CME or Coronal Mass Ejection
The eruption of a portion of the outer atmosphere of the Sun into space, caused by rapid changes in its magnetic field. Often occurs along with a solar flare.

Solar Wind
The ever-present expansion of the Sun’s hot outer atmosphere into the solar system, which carries space weather within it.

Filament Eruption
An eruption of solar plasma (i.e. ions and electrons) associated with the upward movement of solar magnetic field lines into the corona. Filaments are usually dark against the bright solar disk but can appear bright (as 'erupting prominences') on the limbs of the Sun against the darkness of space. Filaments are often associated with CMEs

Solar Flare
Energy released by the explosive reorganisation of magnetic fields within the Sun's atmosphere.

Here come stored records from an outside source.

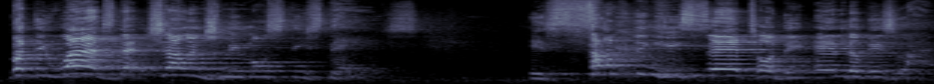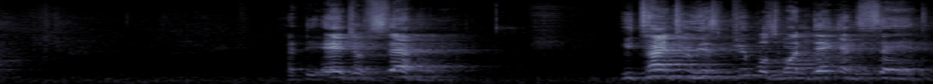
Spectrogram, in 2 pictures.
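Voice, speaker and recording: Man playing an ageing idealistic South African teacher, stage monologue, very high pitch, slow oratory, earnest, philosophical. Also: sharp tone, heavily acted. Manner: declamatory, oratorical, emphatic pauses. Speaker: drama student performing a monologue. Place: large ceremony hall stage. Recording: echoey hall, distant stage sound.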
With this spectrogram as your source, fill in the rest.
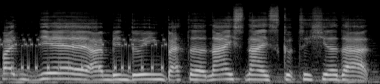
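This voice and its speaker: A woman streamer chats casually with her viewers in an unhurried way. Her voice sits fairly high, and game music plays clearly behind her. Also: steady tone, a bit bright. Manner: chatty, talks to her chat while reading.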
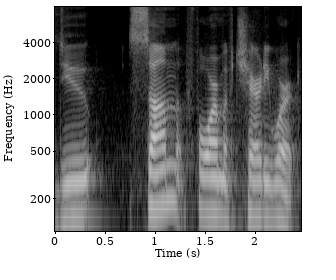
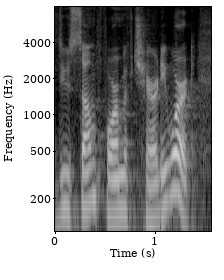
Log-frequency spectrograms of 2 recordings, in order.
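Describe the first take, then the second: First: It is spoken more slowly and deliberately. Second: It is spoken at a normal, quicker pace.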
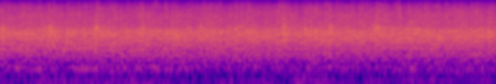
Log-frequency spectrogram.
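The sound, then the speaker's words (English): Applause from a concert audience after an orchestra performance, with the orchestra standing. Thick, continuous clapping holds at a steady loud level throughout, with no distinct voices. “Promenaders cheering, hands in the air as they clap.”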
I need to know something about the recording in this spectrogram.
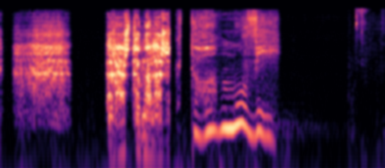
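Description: A young woman speaks quietly and tensely, up close.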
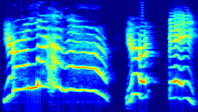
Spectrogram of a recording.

Sunspot/Active Region
A region of intense magnetic field in the Sun's visible outer atmosphere often associated with flares and CMEs.